- Name also: Rat-tail Plantain, Broadleaf Plantain
- Family: Plantain Family – Plantaginaceae
- Growing form: Perennial herb.
- Height: 5–30 cm (2–12 in.). Stem leafless, with arching base–straight, round–slightly bristly, tough, pliant scape.
- Flower: Corolla regular (actinomorphic), yellowish brown, small, fused, 4-lobed; lobes membranous, with blunt tips, approx. 1 mm (0.04 in.) long. Calyx 4-lobed. Stamens 4, filaments long, anthers initially purple, later brown. Gynoecium fused, a single carpel. Carpels mature before stamens (protogynous). Inflorescence a dense, narrowly cylindrical spike.
- Leaves: In basal rosette, stalked. Blade ovate–elliptic, usually quite round–cordate-based, with entire margins–toothed, virtually glabrous, parallel-veined, thick, dark green.
- Fruit: Elliptic, glossy, greyish, circumscissile capsule.
- Habitat: Yards, lawns, roadsides, banks, paths, fields, pastures, waste ground, shores.
- Flowering time: July–September.

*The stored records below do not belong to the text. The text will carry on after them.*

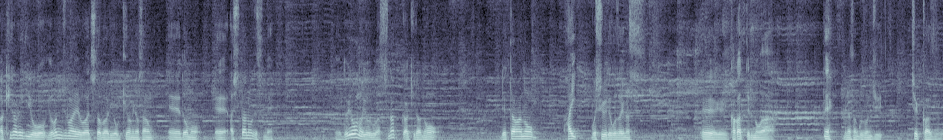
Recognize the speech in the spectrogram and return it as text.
アキラレディオ与論島へはちたばりおっきの皆さん、えー、どうも、えー、明日のですね土曜の夜はスナックアキラのレターのはい募集でございます、えー、かかってるのはね皆さんご存知チェッカーズ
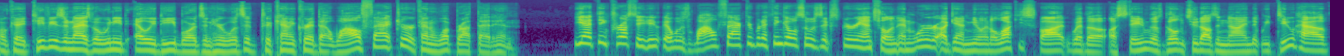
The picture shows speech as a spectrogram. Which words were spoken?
Okay, TVs are nice, but we need LED boards in here. Was it to kind of create that wow factor or kind of what brought that in? Yeah, I think for us it, it was wow factor, but I think it also was experiential. And, and we're again, you know, in a lucky spot with a, a stadium that was built in 2009 that we do have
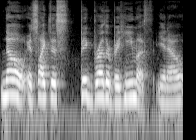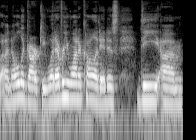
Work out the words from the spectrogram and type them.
No, it's like this big brother behemoth, you know, an oligarchy, whatever you want to call it. It is the. Um,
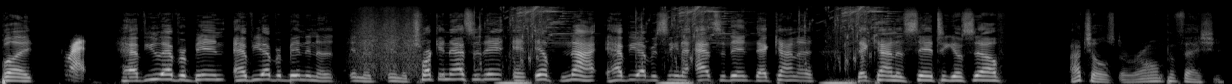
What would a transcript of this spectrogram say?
but Correct. have you ever been have you ever been in a in a in a trucking accident? And if not, have you ever seen an accident that kind of that kind of said to yourself, I chose the wrong profession?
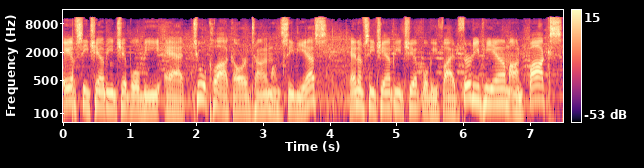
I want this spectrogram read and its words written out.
AFC Championship will be at 2 o'clock our time on CBS. NFC Championship will be 5.30 p.m. on Fox.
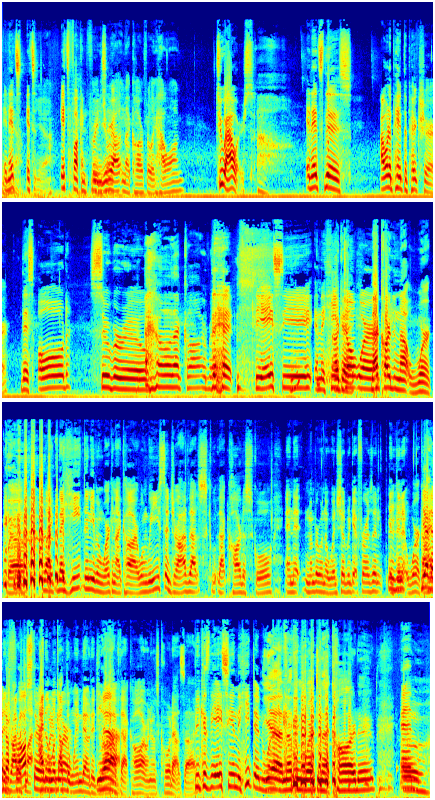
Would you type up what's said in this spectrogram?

Greater plantain’s rise in Finland and practically everywhere that has a similar climate as one of the most common and abundant plants around inhabited areas is based on its astonishing ability to stand human turmoil. Its thickish, veined leaves can withstand being vigorously trampled, and the flowering stem that holds up the spike is even stronger than the leaves. Greater plantain is otherwise highly adaptable and diverse. The plant is able to cling on in cramped and dry cracks in the pavement or it can grow in verdant gardens with a dinner-plate sized rosette and a hand-span high inflorescence.

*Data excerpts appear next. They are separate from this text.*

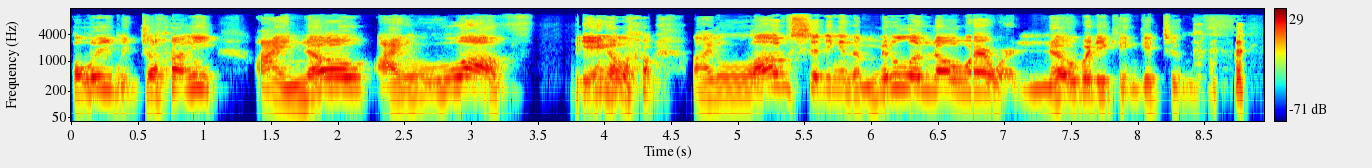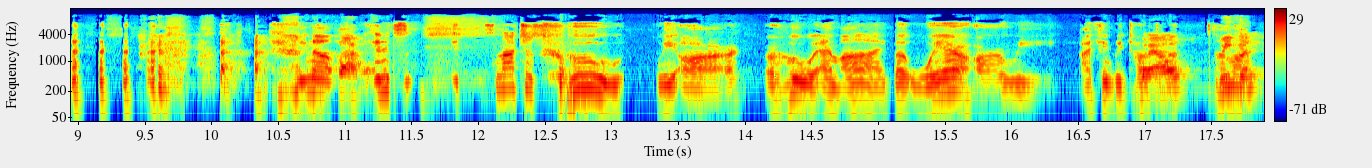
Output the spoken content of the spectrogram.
Believe me, Johnny, I know I love being alone. I love sitting in the middle of nowhere where nobody can get to me. you know, and it's it's not just who we are or who am I, but where are we? I think we talked well, about. We can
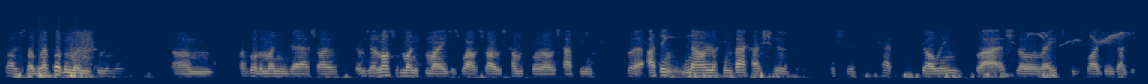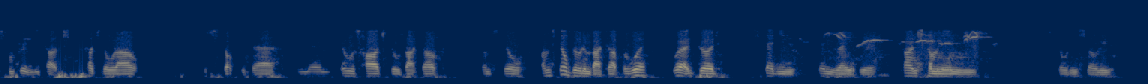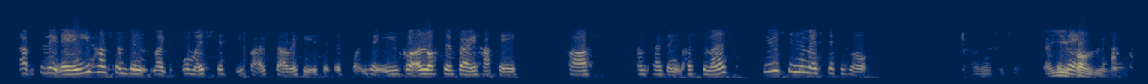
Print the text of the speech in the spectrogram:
so well, I've got the money coming in. Um, I've got the money there, so I, it was a lot of money for my age as well. So I was comfortable and I was happy. But I think now looking back, I should have, I should have kept going, but at a slower rate. Because what I did is I just completely cut, cut it all out, just stopped it there, and then it was hard to build back up. I'm still, I'm still building back up, but we're, we're at a good, steady, steady rate. We're clients coming in and slowly. Absolutely, and you have something like almost 55 star reviews at this point, don't you? You've got a lot of very happy past and present customers. Who's been the most difficult? I don't know what to say. Uh, you probably.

Greater plantain creates an amazing amount of seeds, with a single plant producing over 20,000 in a summer, and it spreads equally efficiently with domestic animals, people and vehicles. The surface of the seeds becomes sticky when damp, so they stick easily and unnoticeably to passers-by. Native Americans named the plant after white men’s footprints because it spread throughout America wherever they went. In Finland it is known as ‘iron leaf’, which is probably in honour of its durability. It is also commonly known as ‘plaster leaf’ because it is a handy natural bandage: it softens slightly when it is crumpled, wet with spittle and pressed onto the wound. Infected wounds were earlier treated with greater plantain, whose leaves contain real antibiotics and anti-inflammatory compounds.
Greater plantain’s subspecies ssp. major grows in cultural places and has arrived in Finland with people, perhaps already with the first settlers. There is another species which is totally native to Finland, ssp. intermedia, which grows on coastlines with arching scapes, short spikes and leaves which are toothed at least from the base and altogether narrower than the subspecies that grow in yards.